Where do you draw inspiration from?
I’m inspired by so many types of objects, experiences, concepts, moments and people: Black children smiling, the crisp morning air, traveling, speculative fiction, the patina on a piece of midcentury modern furniture, Afrofuturism, the taste of liberation and trans and gender-nonconforming people thriving.
Can you talk about your practice in the light of a global pandemic and sociopolitical crisis—what changed, what remains the same?

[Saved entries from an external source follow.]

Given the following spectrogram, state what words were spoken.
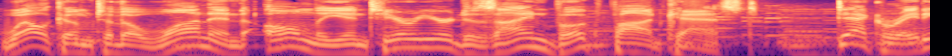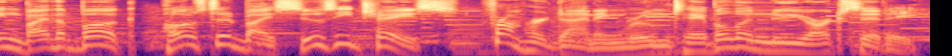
Welcome to the one and only Interior Design Book Podcast. Decorating by the Book, hosted by Susie Chase from her dining room table in New York City.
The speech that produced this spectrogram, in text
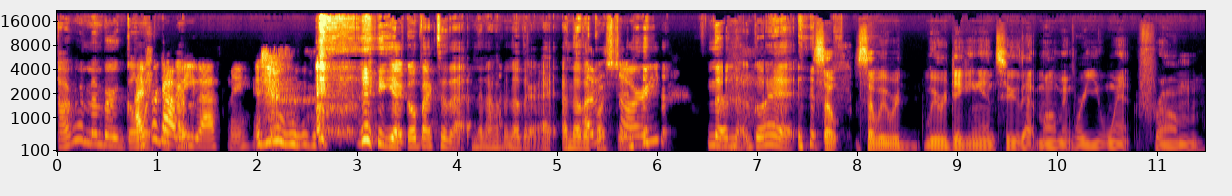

I identify as a dreamer, builder and problem-solver. My practice revolves around strategy. I like to create new formulas, solve equations and open portals that have been forgotten, overlooked or never seen before. The global pandemic, racism, shame and other harmful systems of oppression have not deterred my passion to mobilize ideas through a liberatory lens. It has strengthened my commitment to understanding that good design has the power to change the world while great design has the power to activate people.
Where do you see the future of design in the post-COVID world?

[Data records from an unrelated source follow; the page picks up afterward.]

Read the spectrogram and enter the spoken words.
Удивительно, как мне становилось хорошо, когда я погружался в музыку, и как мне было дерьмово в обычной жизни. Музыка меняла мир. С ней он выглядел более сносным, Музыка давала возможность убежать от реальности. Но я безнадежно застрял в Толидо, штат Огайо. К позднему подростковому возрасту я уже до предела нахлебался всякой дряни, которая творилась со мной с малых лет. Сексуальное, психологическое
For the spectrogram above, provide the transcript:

We are at a pivotal point where all of the traditional design elements that have been celebrated throughout history are being questioned and interrogated. Who created these principles? Why do these limitations exist? How do we dismantle these structures? My hope is that we continue to lean into this energy; deepening our understanding of the rich cultural landscape that exists beyond the concepts that have been taught and presented to us. The future of design will release the concept of perfectionism which is a product of supremacy culture. The future of design is in development. The future of design will be brave, unapologetic and divine.

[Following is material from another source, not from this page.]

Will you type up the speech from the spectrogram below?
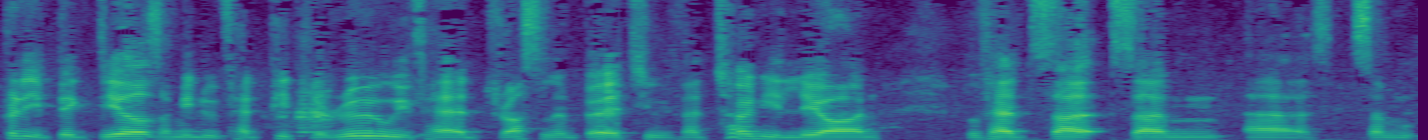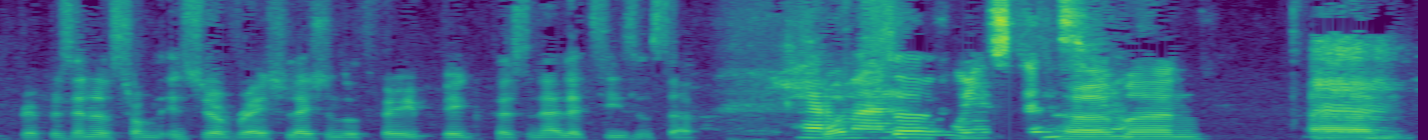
pretty big deals. I mean, we've had Piet le Roux, we've had Russell Lamberti, we've had Tony Leon. We've had some uh, some representatives from the Institute of Race Relations with very big personalities and stuff. Herman, uh, for instance. Herman. You know? um.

Contact: firstname.lastname@example.org Website: www.rigouvasia.com